- Extensive plugin system
- No need to take your hands off the keyboard
- Supports over 200 languages, and the ability to create your own
- Has its own programming language, Vimscript
- Huge online community for when you’re stuck
- There’s always a new feature to discover as it keeps improving
And just to paint a picture on one of the features above, Vim text editor can be used on Unix, Linux, Ubuntu, Windows (7, 8, 10), Android, iOS, MacOS, Amiga DOS, Atari MiNt, BeOS, etc. So, clearly, compatibility is a non-issue for anyone using Vim.
The Latest Version, Vim 8.1
Officially released in May, 2018, Vim 8.1 is the latest version of this open source software. It’s a minor update from its predecessor Vim 8.0, but a huge improvement from the earlier version 7.4. I choose to mention this version because it’s the best choice to compare what’s new. Why? Because there’s a gap of 10 years between the two.
But first, let’s talk about the minor update.
With every software release, there’s always a bug. A flaw in the program that limits it from performing in the way it’s supposed to. Version 8.1 fixed all the bugs that were present in Vim 8.0, updated its documentation and added a feature allowing users to run a terminal in a Vim window.
This feature helps to do the following;
- Run a command while editing in other windows
- Run a shell to execute a series of commands
- Debug inside Vim using a new terminal debugger plugin
- Grab a screenshot during tests and compare it with expected state
To understand the extent of what’s new in Vim’s latest version, let’s take a look at additional features included in Vim 8.0. This, as I mentioned earlier, forms the best basis for the latest updates to the software.
Here are some of the new features:
- More plugins and package support
- Use of unique IDs to access open Vim windows
- Support for GTK+3 GUI
- Added timestamps to keep track of recent logs
- Asynchronous I/0 support – ability to communicate with background processes
- Breakindent option – helps to keep the amount of indent when wrapping lines
- Support for timers, jobs, new style testing, closures, partials, etc.
Vim turned 27 years in November of 2018. Over the years, the open source software has remained a favorite for many developers – beginners and experts alike. A recent indication of this is 1st December, 2018 when Vim held a conference in Tokyo, Japan. With the creator Bram Moolenaar headlining the event as a keynote speaker, the conference was completely sold out.
There isn’t any news of an upcoming release. But with an active online community of developers using the software, you can get help for almost any issue with Vim. In fact, at the time of writing this post, there was a Vim-related discussion on GitHub time stamped “3 hours ago”. Goes to show how large and present the community is.

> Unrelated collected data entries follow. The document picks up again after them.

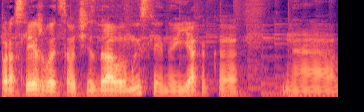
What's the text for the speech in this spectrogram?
прослеживается очень здравые мысли, но и я как э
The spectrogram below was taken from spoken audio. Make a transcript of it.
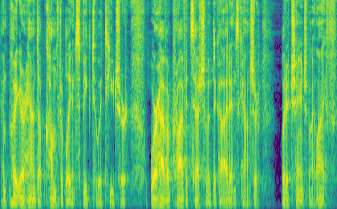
and put your hand up comfortably and speak to a teacher or have a private session with the guidance counselor, would have changed my life.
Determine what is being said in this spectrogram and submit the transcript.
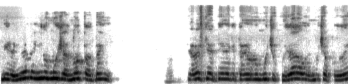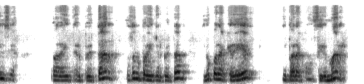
Mire, yo he leído muchas notas, ven. Ya ves que tiene que tener uno mucho cuidado y mucha prudencia para interpretar, no solo para interpretar, sino para creer y para confirmar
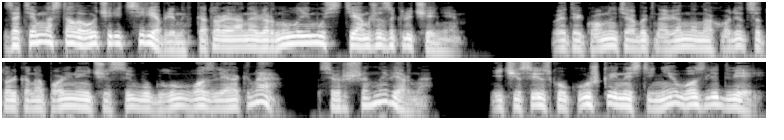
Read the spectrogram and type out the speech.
Затем настала очередь серебряных, которые она вернула ему с тем же заключением. В этой комнате обыкновенно находятся только напольные часы в углу возле окна. Совершенно верно. И часы с кукушкой на стене возле двери.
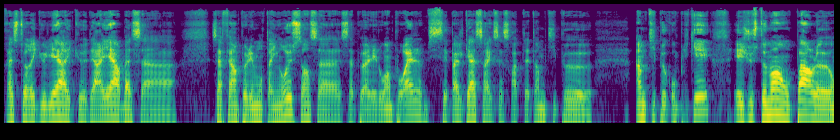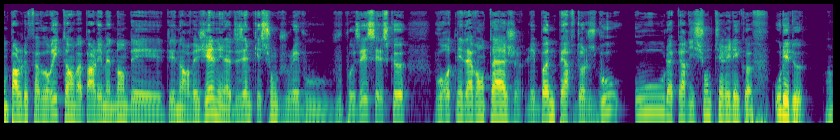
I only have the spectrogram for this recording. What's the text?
reste régulière et que derrière, bah, ça, ça fait un peu les montagnes russes, hein, ça, ça, peut aller loin pour elle. Si c'est pas le cas, c'est vrai que ça sera peut-être un petit peu un petit peu compliqué. Et justement, on parle, on parle de favorites. On va parler maintenant des, des, Norvégiennes. Et la deuxième question que je voulais vous, vous poser, c'est est-ce que vous retenez davantage les bonnes perfs d'Olsbou ou la perdition de Thierry Lecoff? Ou les deux? Hein.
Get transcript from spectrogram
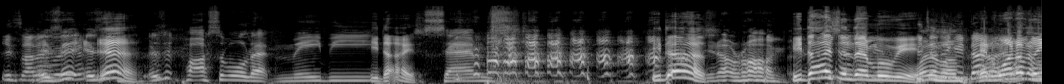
You saw that Is movie? it? Is Yeah. it? Is it possible that maybe He dies. Sam's? He does. You're not wrong. He dies in that movie. One of them. In one of the them.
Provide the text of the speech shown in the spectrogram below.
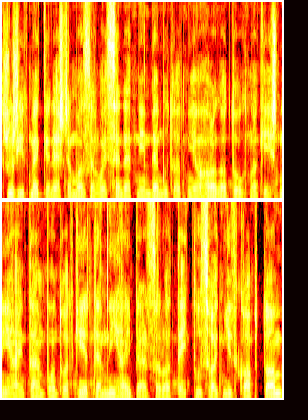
Zsuzsit megkerestem azzal, hogy szeretném bemutatni a hallgatóknak, és néhány támpontot kértem, néhány perc alatt egy tucatnyit kaptam,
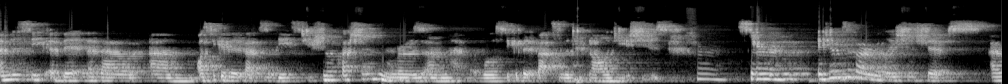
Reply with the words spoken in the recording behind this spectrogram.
I'm going to speak a bit about, um, I'll speak a bit about some of the institutional questions, and Rose um, will speak a bit about some of the technology issues. Sure. So, in terms of our relationships, our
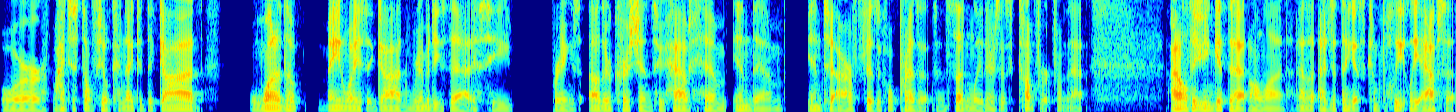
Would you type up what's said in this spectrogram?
or I just don't feel connected to God, one of the main ways that God remedies that is he brings other Christians who have him in them into our physical presence. And suddenly there's this comfort from that. I don't think you can get that online. I, I just think it's completely absent.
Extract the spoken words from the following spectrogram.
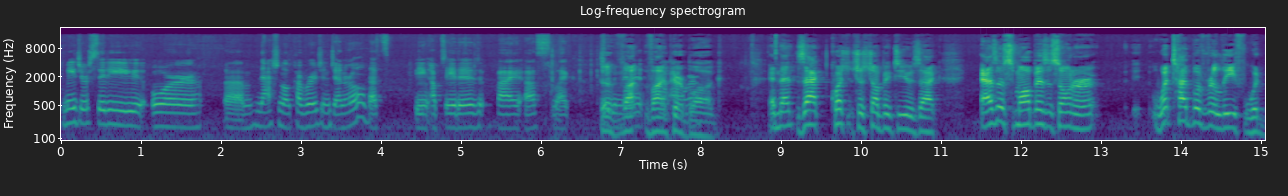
major city or um, national coverage in general, that's being updated by us like the Vi- VinePair blog. And then Zach, question just jumping to you, Zach. As a small business owner, what type of relief would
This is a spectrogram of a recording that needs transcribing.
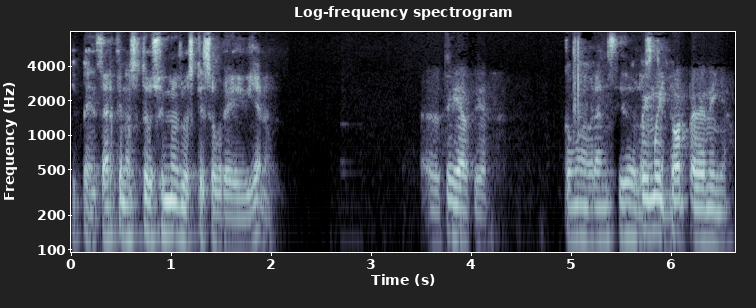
Y pensar que nosotros fuimos los que sobrevivieron. Eh, sí, así es. ¿Cómo habrán sido los Fui muy que- torpe de niño.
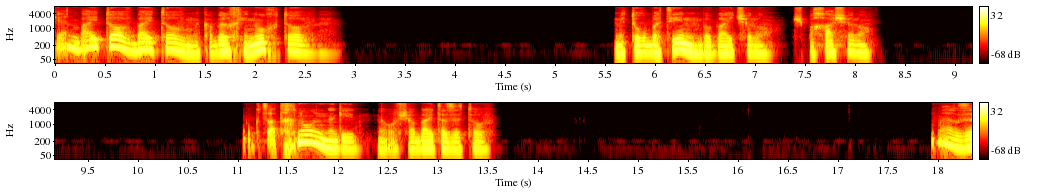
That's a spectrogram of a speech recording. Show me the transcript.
כן, בית טוב, בית טוב, הוא מקבל חינוך טוב. מתורבתים בבית שלו, משפחה שלו. הוא קצת חנון נגיד, מרוב שהבית הזה טוב. אומר, זה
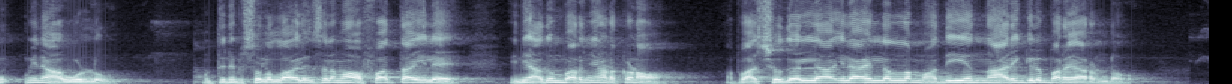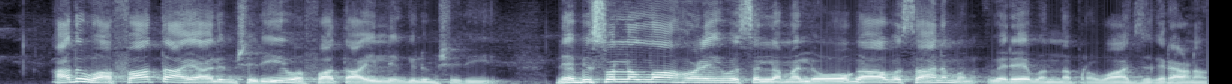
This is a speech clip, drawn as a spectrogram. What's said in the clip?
മുഗ്മിനാവുള്ളൂ മുത്തുനബി സല്ലല്ലാഹു അലൈഹി വസല്ലം വഫാത്തായില്ലേ? ഇനി അതും പറഞ്ഞു നടക്കണോ? അപ്പോൾ അഷ്ഹദു അല്ലാ ഇലാഹ ഇല്ലല്ല മതി എന്ന് ആരെങ്കിലും പറയാറുണ്ടോ? അത് വഫാത്തായാലും ശരി വഫാത്തായില്ലെങ്കിലും ശരി. നബി സല്ലല്ലാഹു അലൈഹി വസല്ലമ ലോകാവസാനം വരെ വന്ന പ്രവാചകരാണ്.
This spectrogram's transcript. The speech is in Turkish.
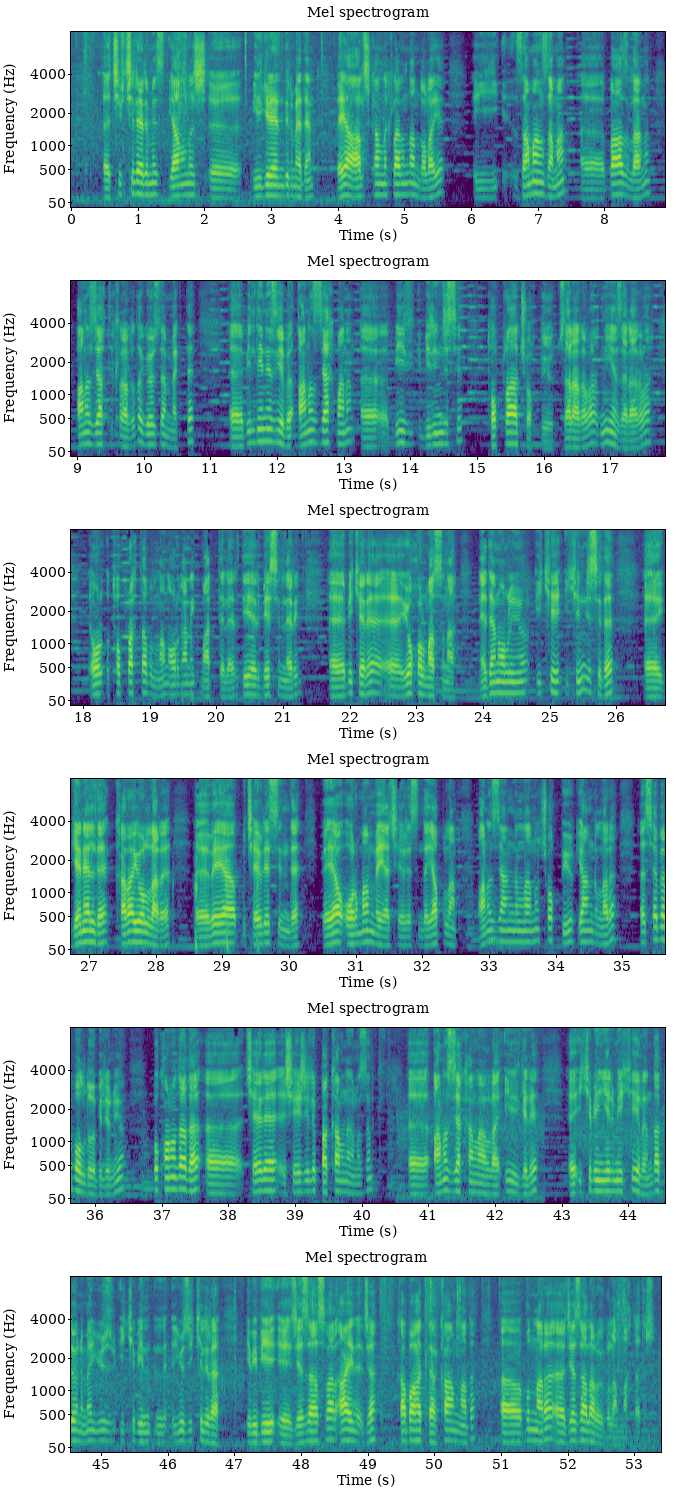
e, çiftçilerimiz yanlış e, bilgilendirmeden veya alışkanlıklarından dolayı e, zaman zaman e, bazılarının anız yaktıkları da gözlenmekte. E, bildiğiniz gibi anız yakmanın e, bir birincisi toprağa çok büyük zararı var. Niye zararı var? Or- toprakta bulunan organik maddeler, diğer besinlerin e, bir kere e, yok olmasına neden oluyor. İki, ikincisi de e, genelde karayolları e, veya çevresinde veya orman veya çevresinde yapılan anız yangınlarının çok büyük yangınlara e, sebep olduğu biliniyor. Bu konuda da e, Çevre Şehircilik Bakanlığımızın e, anız yakanlarla ilgili e, 2022 yılında dönüme 102, bin, 102 lira gibi bir e, cezası var. Ayrıca kabahatler kanununa da e, bunlara e, cezalar uygulanmaktadır.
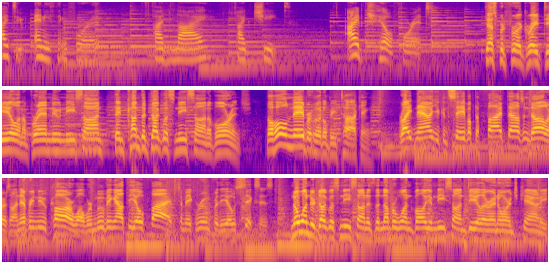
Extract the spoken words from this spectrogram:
I'd do anything for it. I'd lie. I'd cheat. I'd kill for it. Desperate for a great deal and a brand new Nissan? Then come to Douglas Nissan of Orange. The whole neighborhood will be talking. Right now, you can save up to $5,000 on every new car while we're moving out the 05s to make room for the 06s. No wonder Douglas Nissan is the number one volume Nissan dealer in Orange County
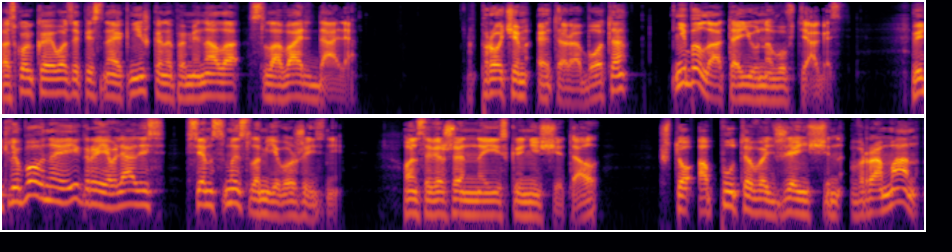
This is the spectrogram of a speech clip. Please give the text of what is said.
поскольку его записная книжка напоминала словарь Даля. Впрочем, эта работа не была Таюнову в тягость. Ведь любовные игры являлись всем смыслом его жизни. Он совершенно искренне считал, что опутывать женщин в роман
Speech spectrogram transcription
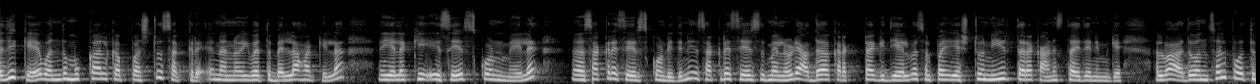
ಅದಕ್ಕೆ ಒಂದು ಮುಕ್ಕಾಲು ಕಪ್ಪಷ್ಟು ಸಕ್ಕರೆ. ನಾನು ಇವತ್ತು ಬೆಲ್ಲ ಹಾಕಿಲ್ಲ. ಏಲಕ್ಕಿ ಸೇರಿಸ್ಕೊಂಡ್ಮೇಲೆ ಸಕ್ಕರೆ ಸೇರಿಸ್ಕೊಂಡಿದ್ದೀನಿ. ಸಕ್ಕರೆ ಸೇರಿಸಿದ ಮೇಲೆ ನೋಡಿ, ಅದು ಕರೆಕ್ಟಾಗಿದೆಯಲ್ವ? ಸ್ವಲ್ಪ ಎಷ್ಟು ನೀರು ಥರ ಕಾಣಿಸ್ತಾ ಇದೆ ನಿಮಗೆ, ಅಲ್ವಾ? ಅದು ಒಂದು ಸ್ವಲ್ಪ ಹೊತ್ತು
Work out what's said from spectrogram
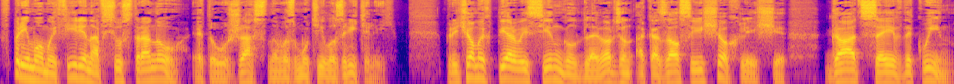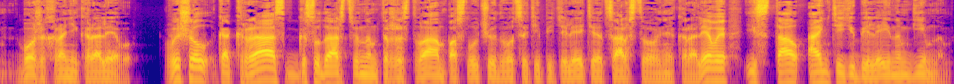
в прямом эфире на всю страну. Это ужасно возмутило зрителей. Причем их первый сингл для Virgin оказался еще хлеще «God Save the Queen» — «Боже, храни королеву». Вышел как раз к государственным торжествам по случаю 25-летия царствования королевы и стал антиюбилейным гимном.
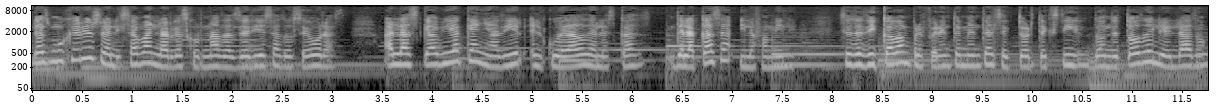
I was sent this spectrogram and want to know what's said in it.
Las mujeres realizaban largas jornadas de 10 a 12 horas, a las que había que añadir el cuidado de la, casa y la familia. Se dedicaban preferentemente al sector textil, donde todo el helado,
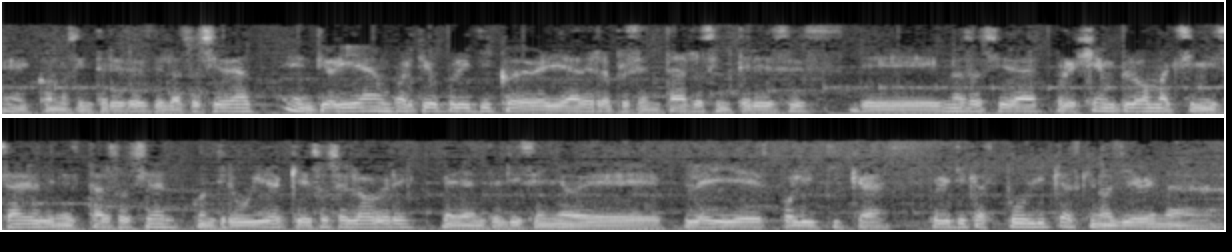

If you’re on the lookout for a new and fresh text editor, Vim isn’t what you need. This free open source software is an old choice when it comes to the history books. But that doesn’t mean it falls short in meeting your coding needs.
On the contrary, despite being in existence for almost 30 years, Vim remains a functional and efficient choice among most developer circles. You’ll hardly miss it in a listicle for top text editors in the market, or in a discussion among developers on GitHub. This is regardless of its charityware status – a feature that would usually lead to questions in terms of quality.
And while Vim is a great choice that has even won an award for best text editor by Linux Journal, it’s not the easiest to use. Or at least, not for developers who are just starting out. But it’s nothing to be scared about.
According to a Vim review published on freeCodeCamp on Medium, the difficulty is only a wall that blocks you from all the goodness the software holds. Once you’ve gotten through it, by learning how to use an editor on command line, the ubiquitous side of Vim will begin to show. And this is where you start to shine.
So if you’re yet to try out the software, allow me to summarize what you’re missing out in this long sentence: Vim is free to use, has an active online community, is extensively customizable, designed to work with slow connections hence fast, has a lot of documentation available, and can run on most operating systems. And did I mention it has support for over 200 languages with an option to create your own? Now you know.